The "fire and brimstone" horror described in the Bible may have originated with volcanoes, and their brims, as brimstone is an old name for sulphur.

Eight miners are at work in front of us, moving below the sulphurous steam, using head-mounted torches to locate fresh deposits, which they smash and prise from the rock surface with metal poles. One wears a gas mask but others just use pieces of cloth over their mouths, or no protection at all.

I have read that the life expectancy for sulphur miners is just 30. This figure seems too low to me, as I see miners who are clearly older, but few will reach what most of us would consider a ripe old age.

Making sulphur souvenirs.
Dawning daylight illuminates rows of ceramic pipes running down the steaming slope. They have been installed to capture gases emerging from fumaroles (openings in the Earth's crust) and guide them downwards, so they cool a little, allowing sulphur to condense and trickle to collection points. Gases from fumaroles can reach 600 degrees Celsius.

We move further down and are soon at a working area beneath the surging steam. The ground underfoot is yellow with sulphur powder. Men are moving between collection points, where intensely red liquid sulphur drips from pipes and turns yellow as it solidifies. Some are breaking it with the rods, gathering chunks; others pick up fragments.

My guide - who usually works down here, ensuring production remains solid - fills small moulds with liquid sulphur, to make the souvenirs miners offer visitors: a crab, a turtle, a cat.

Thanks to a remarkably concentrated mix of sulphuric and hydrochloric acids, the water in the sullen green crater lake below me is the strength of battery acid. Almost 200 metres deep, a kilometre wide and with a volume of 3 million cubic metres - equivalent to over a thousand Olympic-size swimming pools - it is the world's largest acidic lake. In 1817, its basin collapsed and mudflows destroyed three villages. In 1976, a sudden release of gas from the lake killed 11 miners.

About 400 men work at the mine, my guide says.

"Most carry 70kg of sulphur, twice a day," he says.

For this, they earn about HK$80 - double the amount labourers make in nearby coffee plantations.

"For working on production, I earn a small salary, but it's not enough to support my family, so I usually also carry sulphur with me as I leave."

My guide is short, perhaps as a result of heavy loads having effected his spine. He pulls his shirt collar down, revealing rough red patches on a shoulder worn by the pole between the baskets. Yet he is smiling as we part; life does not have him beaten.

Two nearby volcanic cones, forested hillsides and a plain below make for superb scenery as we walk down the outside of Ijen. The miners, oblivious to the views, are sure-footed on the steep slope, taking short quick steps, most shod in basic sandals. Often, they're moving at almost jogging pace and at intervals dip a little beneath the baskets, using swift hand movements to switch the shoulder the pole is resting on. Each halts at the weighing station, to check their load, and most smoke a cigarette before heading down again.

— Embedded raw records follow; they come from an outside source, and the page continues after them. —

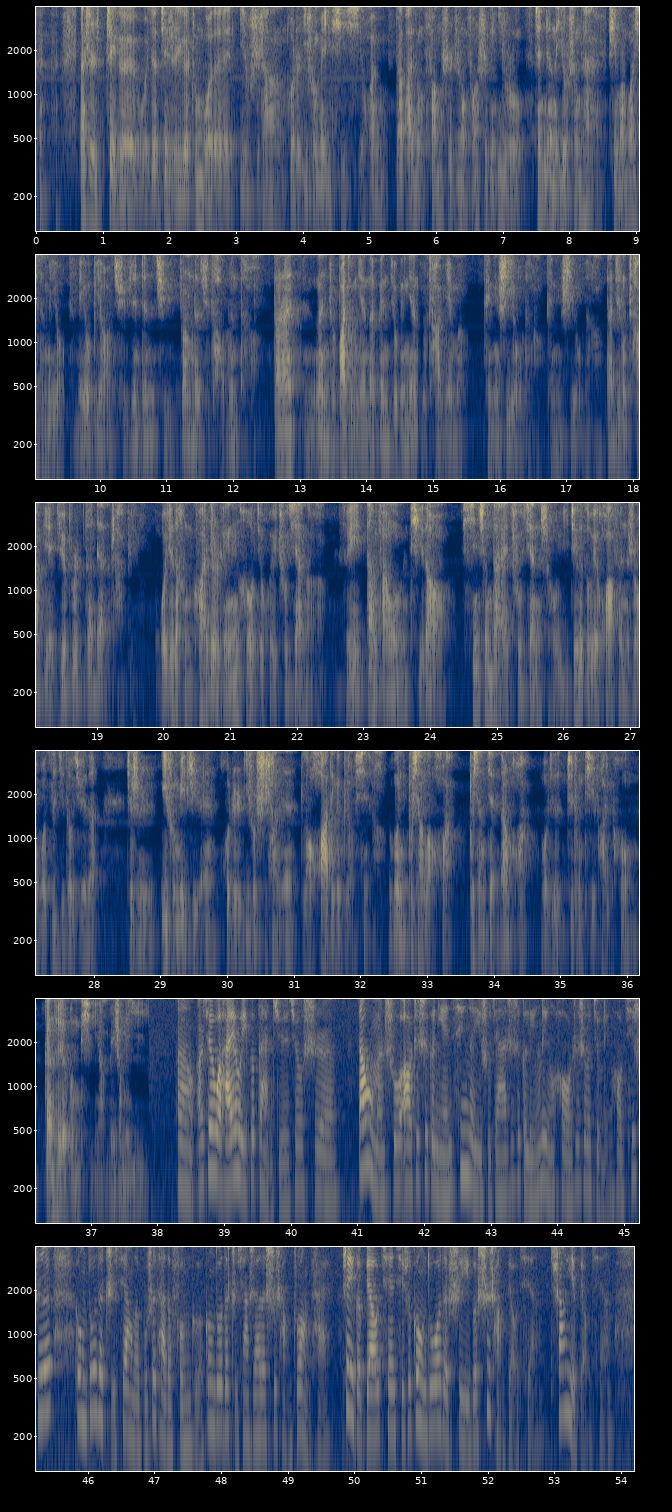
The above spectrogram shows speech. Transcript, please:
但是这个我觉得这是一个中国的艺术市场或者艺术媒体喜欢表达的一种方式，这种方式跟艺术真正的艺术生态屁毛关系都没有，没有必要去认真的去专门的去讨论它。当然，那你说八九年的跟九零年有差别吗？肯定是有的，肯定是有的啊，但这种差别绝不是断代的差别。我觉得很快就是零零后就会出现了啊，所以但凡我们提到新生代出现的时候，以这个作为划分的时候，我自己都觉得这是艺术媒体人或者是艺术市场人老化的一个表现啊。如果你不想老化，不想简单化，我觉得这种提法以后干脆也甭提啊，没什么意义。嗯，而且我还有一个感觉就是。当我们说哦，这是个年轻的艺术家，这是个零零后，这是个九零后，其实更多的指向的不是他的风格，更多的指向是他的市场状态。这个标签其实更多的是一个市场标签、商业标签。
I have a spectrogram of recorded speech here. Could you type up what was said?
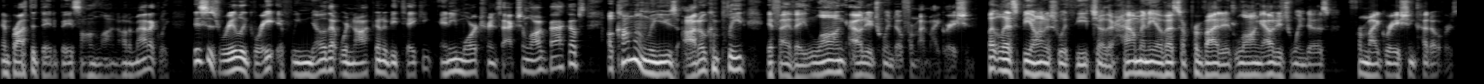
and brought the database online automatically. This is really great if we know that we're not going to be taking any more transaction log backups. I'll commonly use autocomplete if I have a long outage window for my migration. But let's be honest with each other. How many of us are provided long outage windows for migration cutovers?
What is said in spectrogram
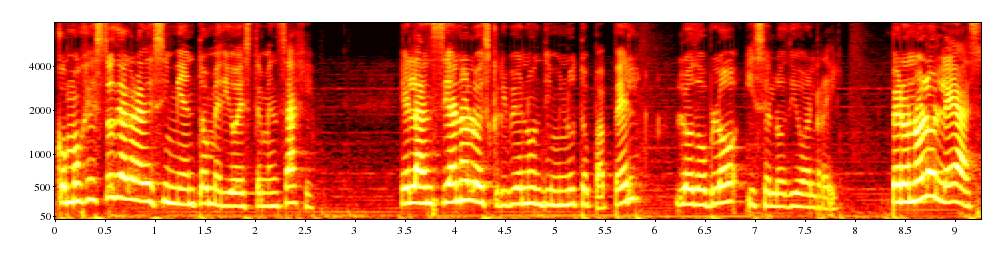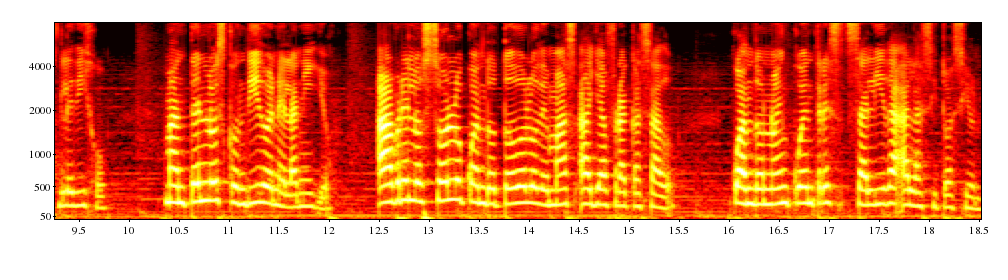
como gesto de agradecimiento me dio este mensaje. El anciano lo escribió en un diminuto papel, lo dobló y se lo dio al rey. Pero no lo leas, le dijo. Manténlo escondido en el anillo. Ábrelo solo cuando todo lo demás haya fracasado, cuando no encuentres salida a la situación.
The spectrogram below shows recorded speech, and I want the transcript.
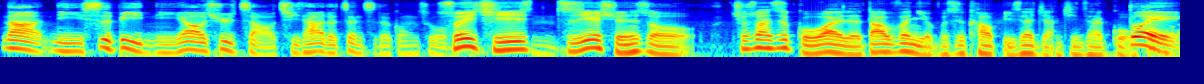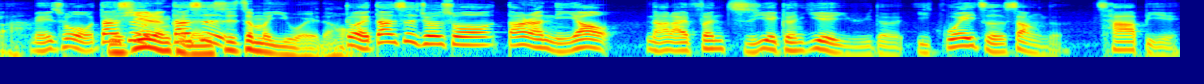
那你势必你要去找其他的正职的工作。所以其实职业选手。就算是国外的，大部分也不是靠比赛奖金在过。对，没错。有些人可能是这么以为的。对，但是就是说，当然你要拿来分职业跟业余的，以规则上的差别，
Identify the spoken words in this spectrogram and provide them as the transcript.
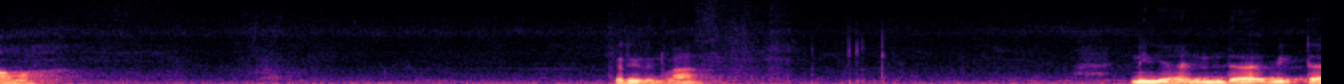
ஆமாம் தெரியுதுங்களா? நீங்கள் இந்த வீட்டை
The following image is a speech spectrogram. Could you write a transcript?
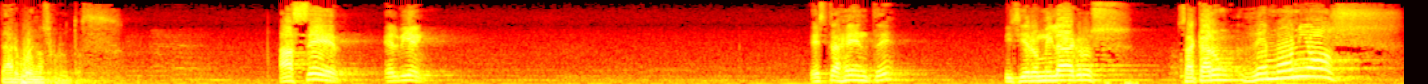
dar buenos frutos. Hacer el bien. Esta gente hicieron milagros, Sacaron demonios.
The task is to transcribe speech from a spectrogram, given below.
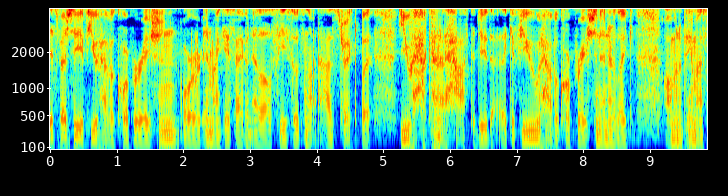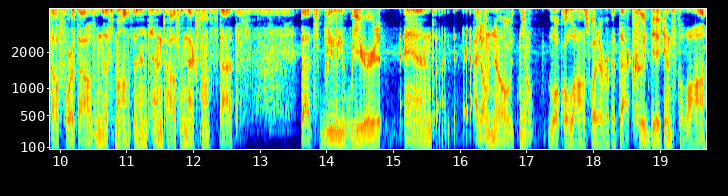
especially if you have a corporation, or in my case, I have an LLC, so it's not as strict, but you ha- kind of have to do that. Like if you have a corporation and are like, I'm going to pay myself four thousand this month and then ten thousand next month, that's that's really weird. And I, I don't know, you know, local laws, whatever, but that could be against the law.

At the bottom of the path - three kilometres from the rim - is the official weighing station, run by a nearby sugar refinery that oversees the mining operation. Here, each miner watches as his load is weighed and money owed is calculated. The sulphur is then piled into a waiting truck, which will take it to a simple factory, where it will be melted and cooled in a refining process. Ijen sulphur may then be used to make sulphur dioxide for whitening sugar.

The 30 or so miners slumped around the weighing station look exhausted, but many will be returning to the crater, aiming to make a second trip before the midday heat makes conditions too unbearable even for these astonishingly tough men.


Garuda Indonesia ( and Cathay Pacific ( fly direct from Hong Kong to Bali daily. It is about three hours by bus or bemo from Bali's Denpasar Airport to Gilimanuk. Ferries run every 30 minutes, 24 hours a day, from Gilimanuk to Banyuwangi, on the east coast of Java. From there, it takes between two to three hours by road to the start of the trail up to the crater. Tours are offered, including from Bali, but you can find your own way by hire car.